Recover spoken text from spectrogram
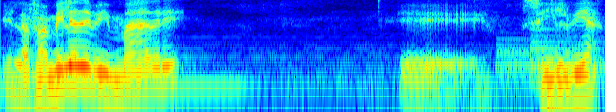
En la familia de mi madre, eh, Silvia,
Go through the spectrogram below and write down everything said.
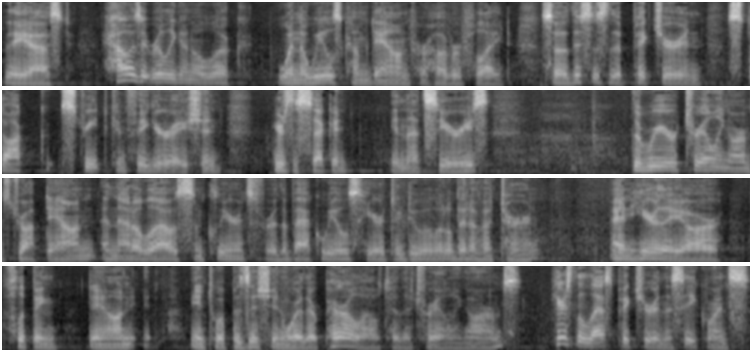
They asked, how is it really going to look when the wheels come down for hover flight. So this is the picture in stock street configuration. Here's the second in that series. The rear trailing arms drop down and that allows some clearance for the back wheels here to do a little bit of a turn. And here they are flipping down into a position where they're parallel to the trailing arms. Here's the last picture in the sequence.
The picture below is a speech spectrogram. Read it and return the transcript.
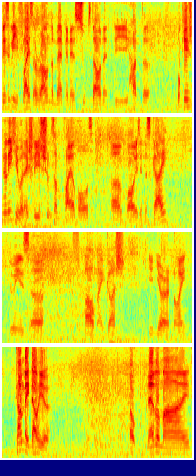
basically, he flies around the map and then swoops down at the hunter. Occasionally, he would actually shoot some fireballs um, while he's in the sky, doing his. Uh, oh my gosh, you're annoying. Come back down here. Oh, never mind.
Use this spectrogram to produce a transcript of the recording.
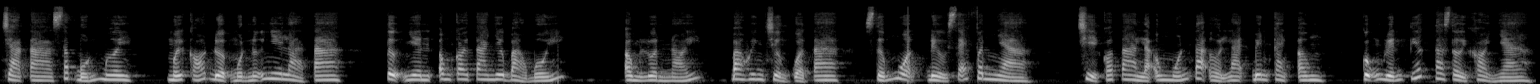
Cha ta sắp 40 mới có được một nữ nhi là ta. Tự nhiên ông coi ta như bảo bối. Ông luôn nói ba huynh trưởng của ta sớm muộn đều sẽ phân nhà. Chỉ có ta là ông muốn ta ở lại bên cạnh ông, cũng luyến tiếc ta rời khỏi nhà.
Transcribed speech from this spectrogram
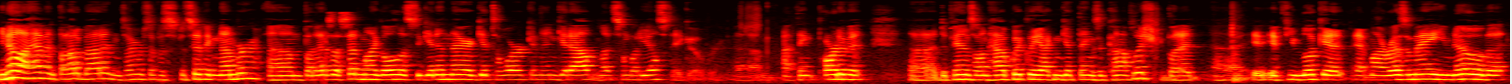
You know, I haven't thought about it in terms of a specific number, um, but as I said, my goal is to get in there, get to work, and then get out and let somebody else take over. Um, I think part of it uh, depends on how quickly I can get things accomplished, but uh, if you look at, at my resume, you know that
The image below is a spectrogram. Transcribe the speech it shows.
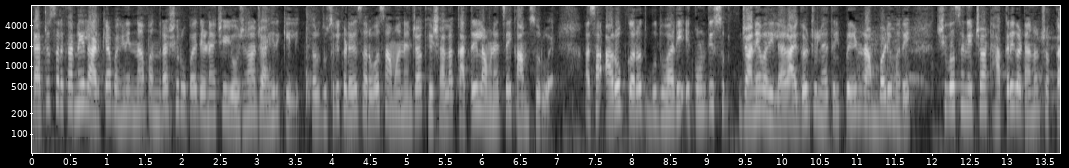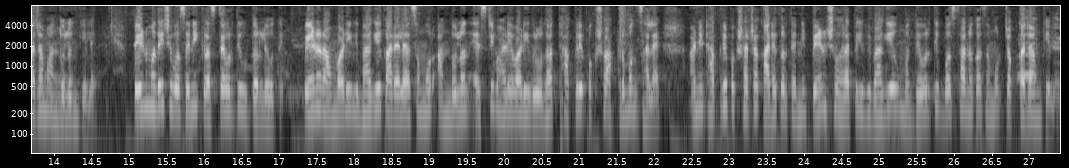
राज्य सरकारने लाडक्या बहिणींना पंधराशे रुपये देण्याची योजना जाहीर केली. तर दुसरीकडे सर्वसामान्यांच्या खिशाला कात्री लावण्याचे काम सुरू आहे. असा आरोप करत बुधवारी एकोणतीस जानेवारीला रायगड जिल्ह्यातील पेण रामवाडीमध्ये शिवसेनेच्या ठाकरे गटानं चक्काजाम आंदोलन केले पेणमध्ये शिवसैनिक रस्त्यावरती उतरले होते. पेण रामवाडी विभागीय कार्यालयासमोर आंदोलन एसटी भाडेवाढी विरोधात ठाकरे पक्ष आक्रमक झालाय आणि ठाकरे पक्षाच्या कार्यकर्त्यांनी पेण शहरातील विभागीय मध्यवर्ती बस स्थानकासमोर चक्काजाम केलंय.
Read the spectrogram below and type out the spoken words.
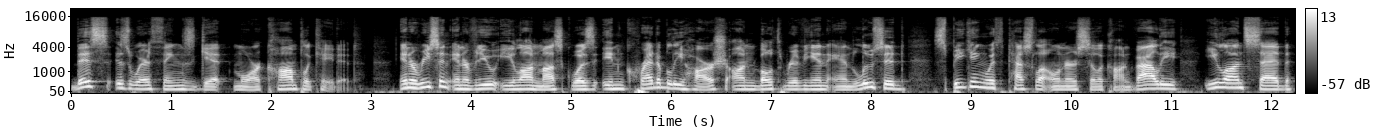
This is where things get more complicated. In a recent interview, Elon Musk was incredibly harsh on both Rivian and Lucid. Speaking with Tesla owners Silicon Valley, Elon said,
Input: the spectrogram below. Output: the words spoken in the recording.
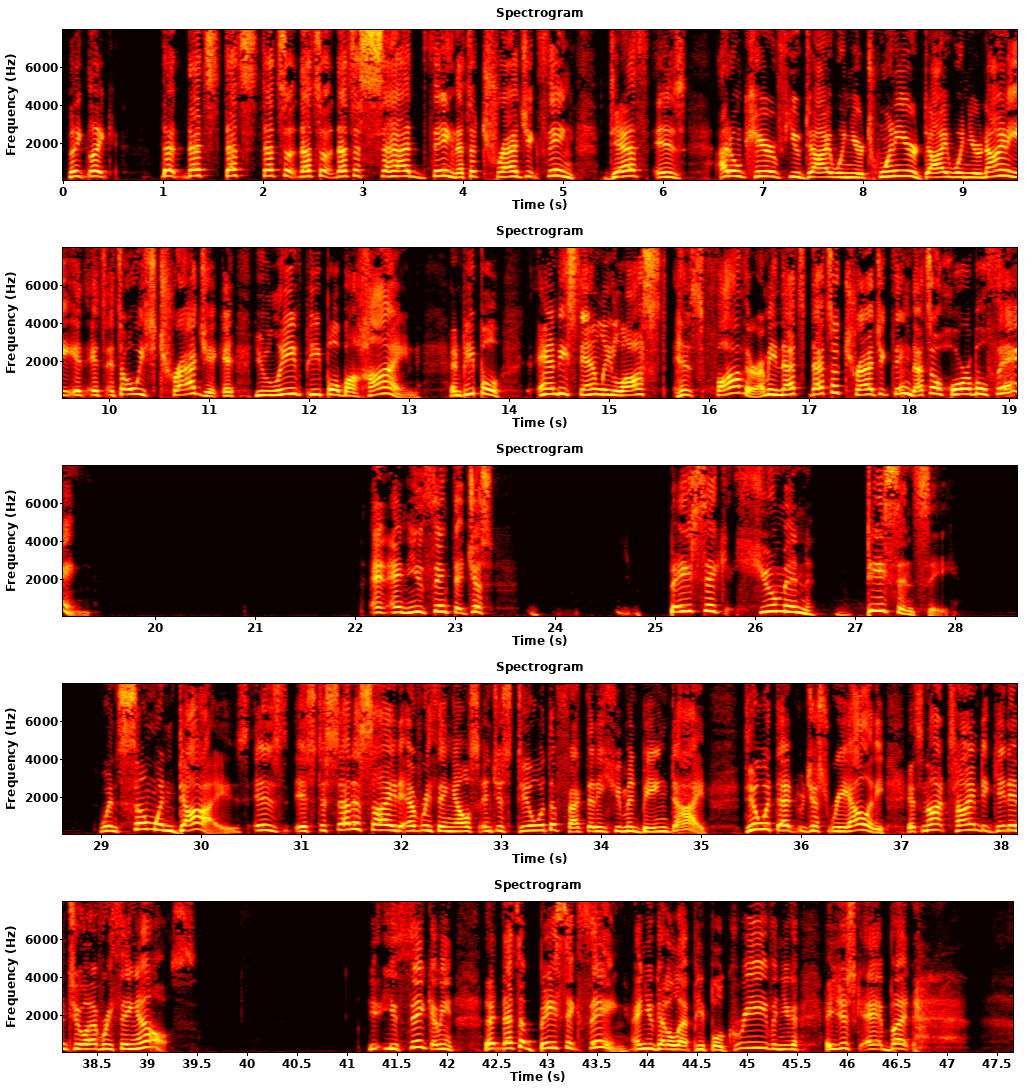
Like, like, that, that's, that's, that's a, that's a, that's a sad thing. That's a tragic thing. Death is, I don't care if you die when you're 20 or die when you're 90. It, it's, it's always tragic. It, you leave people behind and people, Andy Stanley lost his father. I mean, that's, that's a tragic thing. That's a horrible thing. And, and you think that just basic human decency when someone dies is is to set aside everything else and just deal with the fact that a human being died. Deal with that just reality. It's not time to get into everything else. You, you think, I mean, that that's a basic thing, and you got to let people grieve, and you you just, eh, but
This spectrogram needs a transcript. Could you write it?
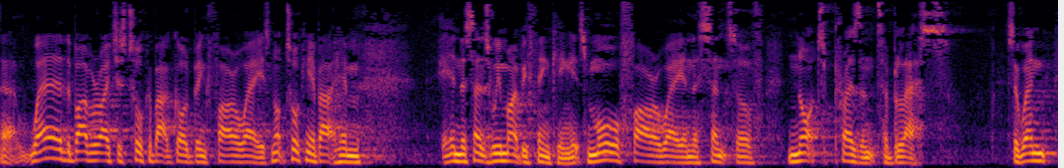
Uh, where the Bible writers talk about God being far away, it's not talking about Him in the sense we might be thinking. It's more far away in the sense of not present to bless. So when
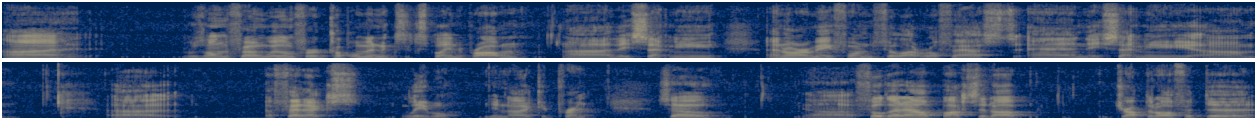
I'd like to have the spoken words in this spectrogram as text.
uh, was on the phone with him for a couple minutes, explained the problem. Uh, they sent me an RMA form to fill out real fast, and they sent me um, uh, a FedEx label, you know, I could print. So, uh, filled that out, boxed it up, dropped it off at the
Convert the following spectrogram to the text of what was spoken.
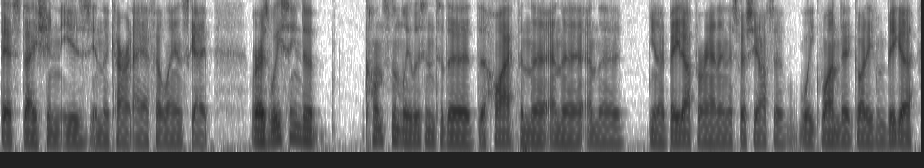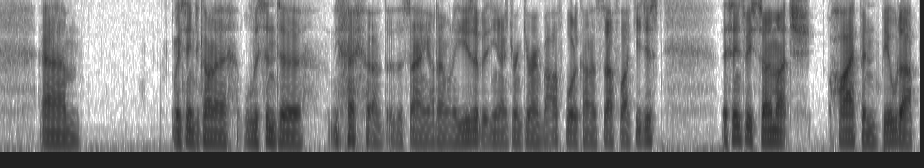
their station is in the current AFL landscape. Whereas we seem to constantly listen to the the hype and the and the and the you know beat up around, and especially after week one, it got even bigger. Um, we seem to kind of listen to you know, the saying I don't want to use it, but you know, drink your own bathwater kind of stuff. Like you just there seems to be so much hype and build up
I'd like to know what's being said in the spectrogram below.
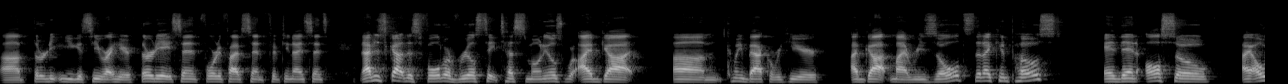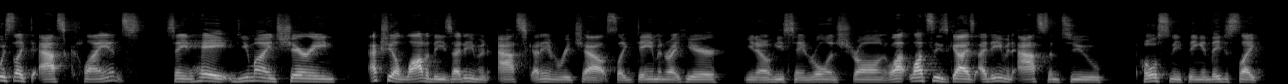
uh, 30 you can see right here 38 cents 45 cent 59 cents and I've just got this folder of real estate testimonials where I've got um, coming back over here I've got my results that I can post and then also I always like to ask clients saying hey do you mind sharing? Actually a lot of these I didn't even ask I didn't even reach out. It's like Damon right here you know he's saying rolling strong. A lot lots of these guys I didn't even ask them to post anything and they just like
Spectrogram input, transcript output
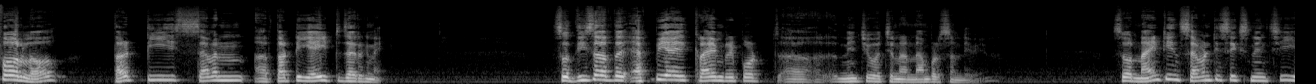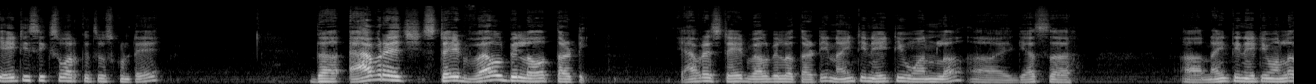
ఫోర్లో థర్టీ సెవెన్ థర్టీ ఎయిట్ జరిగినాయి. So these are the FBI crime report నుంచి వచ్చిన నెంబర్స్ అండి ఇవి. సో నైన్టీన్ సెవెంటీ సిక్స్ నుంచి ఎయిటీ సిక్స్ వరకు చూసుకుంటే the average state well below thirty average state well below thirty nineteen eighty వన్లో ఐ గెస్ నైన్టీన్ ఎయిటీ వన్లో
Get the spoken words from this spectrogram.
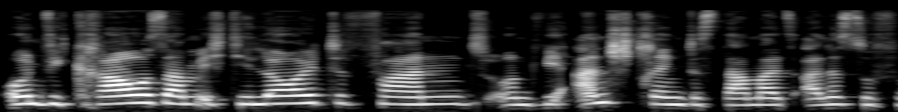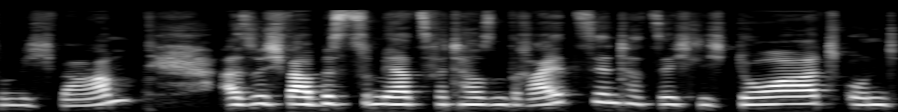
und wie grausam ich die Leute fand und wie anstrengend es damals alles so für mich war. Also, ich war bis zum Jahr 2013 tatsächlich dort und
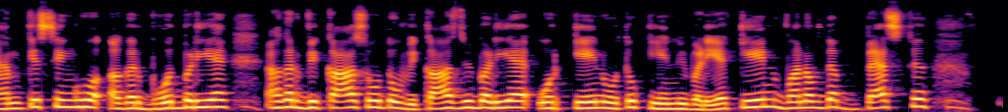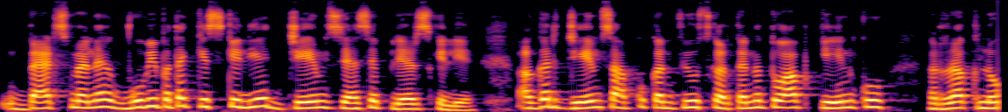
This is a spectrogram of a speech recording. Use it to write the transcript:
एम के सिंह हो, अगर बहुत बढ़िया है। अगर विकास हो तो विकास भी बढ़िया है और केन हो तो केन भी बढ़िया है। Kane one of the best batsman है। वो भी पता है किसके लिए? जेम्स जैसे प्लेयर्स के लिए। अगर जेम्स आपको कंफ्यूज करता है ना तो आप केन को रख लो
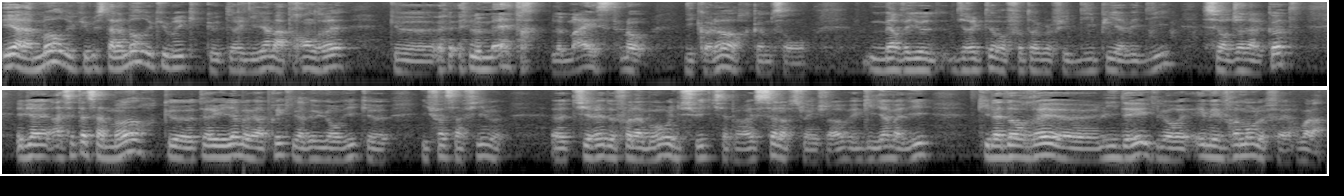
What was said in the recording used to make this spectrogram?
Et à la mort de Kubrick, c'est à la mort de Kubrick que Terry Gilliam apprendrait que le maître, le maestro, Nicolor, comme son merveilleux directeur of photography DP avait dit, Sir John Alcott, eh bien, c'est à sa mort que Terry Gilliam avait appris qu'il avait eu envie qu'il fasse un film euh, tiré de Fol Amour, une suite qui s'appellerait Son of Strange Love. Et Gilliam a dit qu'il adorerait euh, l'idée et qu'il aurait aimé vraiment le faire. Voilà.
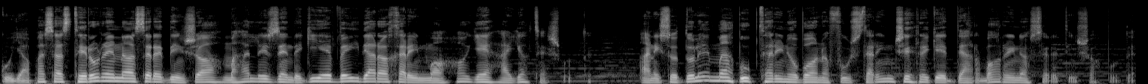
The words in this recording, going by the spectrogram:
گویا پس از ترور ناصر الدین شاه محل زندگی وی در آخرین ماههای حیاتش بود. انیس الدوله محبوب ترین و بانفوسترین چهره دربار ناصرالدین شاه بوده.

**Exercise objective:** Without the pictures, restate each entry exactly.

**Solution for this task:**
Recover spoken text from spectrogram
En la familia de mi madre, eh, Silvia,
Go through the spectrogram below and write down everything said.
They asked, how is it really going to look when the wheels come down for hover flight. So this is the picture in stock street configuration. Here's the second in that series. The rear trailing arms drop down and that allows some clearance for the back wheels here to do a little bit of a turn. And here they are flipping down into a position where they're parallel to the trailing arms. Here's the last picture in the sequence.
The picture below is a speech spectrogram. Read it and return the transcript.
basically, he flies around the map and then swoops down at the hunter. Occasionally, he would actually shoot some fireballs um, while he's in the sky, doing his. Uh, oh my gosh, you're annoying. Come back down here. Oh, never mind.
Use this spectrogram to produce a transcript of the recording.
Cha ta sắp 40 mới có được một nữ nhi là ta. Tự nhiên ông coi ta như bảo bối. Ông luôn nói ba huynh trưởng của ta sớm muộn đều sẽ phân nhà. Chỉ có ta là ông muốn ta ở lại bên cạnh ông, cũng luyến tiếc ta rời khỏi nhà.
Transcribed speech from this spectrogram
You know, I haven't thought about it in terms of a specific number, um, but as I said, my goal is to get in there, get to work, and then get out and let somebody else take over. Um, I think part of it uh, depends on how quickly I can get things accomplished, but uh, if you look at, at my resume, you know that
The image below is a spectrogram. Transcribe the speech it shows.
राज्य सरकारने लाडक्या बहिणींना पंधराशे रुपये देण्याची योजना जाहीर केली. तर दुसरीकडे सर्वसामान्यांच्या खिशाला कात्री लावण्याचे काम सुरू आहे. असा आरोप करत बुधवारी एकोणतीस जानेवारीला रायगड जिल्ह्यातील पेण रामवाडीमध्ये शिवसेनेच्या ठाकरे गटानं चक्काजाम आंदोलन केले पेणमध्ये शिवसैनिक रस्त्यावरती उतरले होते. पेण रामवाडी विभागीय कार्यालयासमोर आंदोलन एसटी भाडेवाढी विरोधात ठाकरे पक्ष आक्रमक झालाय आणि ठाकरे पक्षाच्या कार्यकर्त्यांनी पेण शहरातील विभागीय मध्यवर्ती बस स्थानकासमोर चक्काजाम केलंय.
Read the spectrogram below and type out the spoken words.
This is where things get more complicated. In a recent interview, Elon Musk was incredibly harsh on both Rivian and Lucid. Speaking with Tesla owners Silicon Valley, Elon said,
Input: the spectrogram below. Output: the words spoken in the recording.
Like, like, that, that's, that's, that's a, that's a, that's a sad thing. That's a tragic thing. Death is, I don't care if you die when you're 20 or die when you're 90. It, it's, it's always tragic. It, you leave people behind and people, Andy Stanley lost his father. I mean, that's, that's a tragic thing. That's a horrible thing. And, and you think that just basic human decency when someone dies is is to set aside everything else and just deal with the fact that a human being died. Deal with that just reality. It's not time to get into everything else. You, you think, I mean, that that's a basic thing, and you got to let people grieve, and you you just, eh, but
This spectrogram needs a transcript. Could you write it?
Uh, where the Bible writers talk about God being far away, it's not talking about Him in the sense we might be thinking. It's more far away in the sense of not present to bless. So when
I'd like to have the spoken words in this spectrogram as text.
uh, was on the phone with him for a couple minutes, explained the problem. Uh, they sent me an RMA form to fill out real fast, and they sent me um, uh, a FedEx label, you know, I could print. So, uh, filled that out, boxed it up, dropped it off at the
Convert the following spectrogram to the text of what was spoken.
their station is in the current AFL landscape. Whereas we seem to constantly listen to the the hype and the and the and the you know beat up around, and especially after week one, it got even bigger. Um, we seem to kind of listen to you know, the saying I don't want to use it, but you know, drink your own bathwater kind of stuff. Like you just there seems to be so much hype and build up
I'd like to know what's being said in the spectrogram below.
uh, 30 you can see right here 38 cents 45 cent 59 cents and I've just got this folder of real estate testimonials where I've got um, coming back over here I've got my results that I can post and then also I always like to ask clients saying hey do you mind sharing? Actually a lot of these I didn't even ask I didn't even reach out. It's like Damon right here you know he's saying rolling strong. A lot lots of these guys I didn't even ask them to post anything and they just like
Spectrogram input, transcript output
ఫోర్లో థర్టీ సెవెన్ థర్టీ ఎయిట్ జరిగినాయి. So these are the FBI crime report నుంచి వచ్చిన నెంబర్స్ అండి ఇవి. సో నైన్టీన్ సెవెంటీ సిక్స్ నుంచి ఎయిటీ సిక్స్ వరకు చూసుకుంటే the average state well below thirty average state well below thirty nineteen eighty వన్లో ఐ గెస్ నైన్టీన్ ఎయిటీ వన్లో
Get the spoken words from this spectrogram.
und wie grausam ich die Leute fand und wie anstrengend es damals alles so für mich war. Also, ich war bis zum Jahr 2013 tatsächlich dort und
This is a spectrogram of a speech recording. Use it to write the transcript:
एम के सिंह हो, अगर बहुत बढ़िया है। अगर विकास हो तो विकास भी बढ़िया है और केन हो तो केन भी बढ़िया है। Kane one of the best batsman है। वो भी पता है किसके लिए? जेम्स जैसे प्लेयर्स के लिए। अगर जेम्स आपको कंफ्यूज करता है ना तो आप केन को रख लो
What was said in the recording used to make this spectrogram?
Et à la mort de Kubrick, c'est à la mort de Kubrick que Terry Gilliam apprendrait que le maître, le maestro, Nicolor, comme son merveilleux directeur of photography DP avait dit, Sir John Alcott, eh bien, c'est à sa mort que Terry Gilliam avait appris qu'il avait eu envie qu'il fasse un film euh, tiré de Fol Amour, une suite qui s'appellerait Son of Strange Love. Et Gilliam a dit qu'il adorerait euh, l'idée et qu'il aurait aimé vraiment le faire. Voilà.
The words in this recording, going by the spectrogram:
گویا پس از ترور ناصر الدین شاه محل زندگی وی در آخرین ماههای حیاتش بود. انیس الدوله محبوب ترین و بانفوسترین چهره دربار ناصرالدین شاه بوده.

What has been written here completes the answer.